chapter  4
38 Pages

“Cannibalism in England”: Commerce, Consumption, and Endangered Childhood

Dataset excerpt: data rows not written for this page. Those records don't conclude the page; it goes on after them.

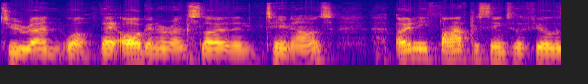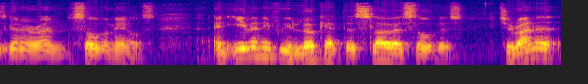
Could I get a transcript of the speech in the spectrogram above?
to run, well, they are going to run slower than 10 hours. Only 5% of the field is going to run silver medals. And even if we look at the slower silvers, to run a,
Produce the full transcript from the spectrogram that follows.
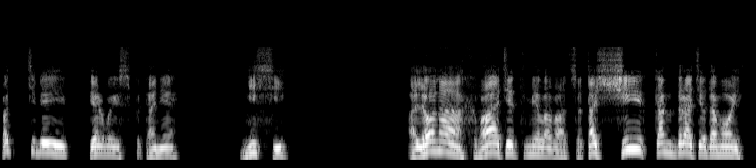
Вот тебе и первое испытание. Неси. Алена, хватит миловаться. Тащи Кондратия домой.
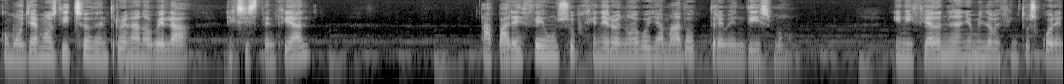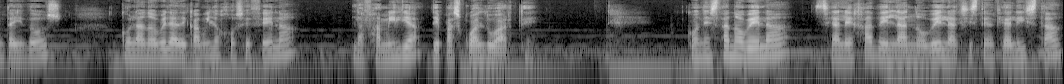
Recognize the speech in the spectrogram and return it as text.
Como ya hemos dicho dentro de la novela existencial, aparece un subgénero nuevo llamado tremendismo, iniciado en el año 1942 con la novela de Camilo José Cela, La familia de Pascual Duarte. Con esta novela se aleja de la novela existencialista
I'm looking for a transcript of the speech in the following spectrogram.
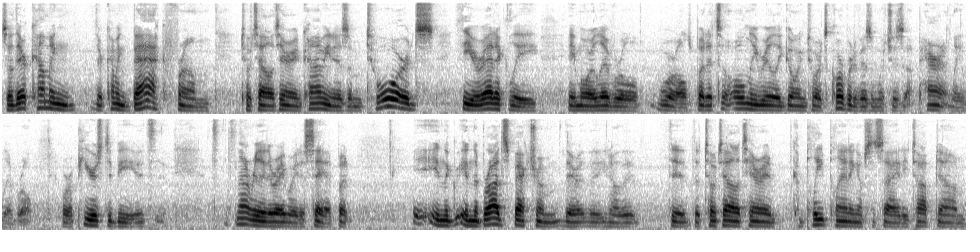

This chapter argues that the story of the endangered child had become the story of the child as institutional subject: of the child represented and caught up within, and finding amelioration as a result of, institutions such as the National Society for the Prevention of Cruelty to Children (NSPCC) and legislation such as the 'Children's Charter'. While stories of child peril throughout the nineteenth century might have included characters who had saved endangered children, such as Mary Brotherton, Mr. Brownlow, Valentine Blyth, and the Cheerybles, such benefactors are represented as taking on the role of parent in the absence of those able or willing to undertake that responsibility. Walter Payne's details of his interactions with parents and children throughout the narrative serve not only to elucidate the strengths of the Society's inspectorate, but also to model proper fatherhood, proper manliness, and proper working-class respectability. Payne is a model of what the NSPCC endeavors to create within the abusive home.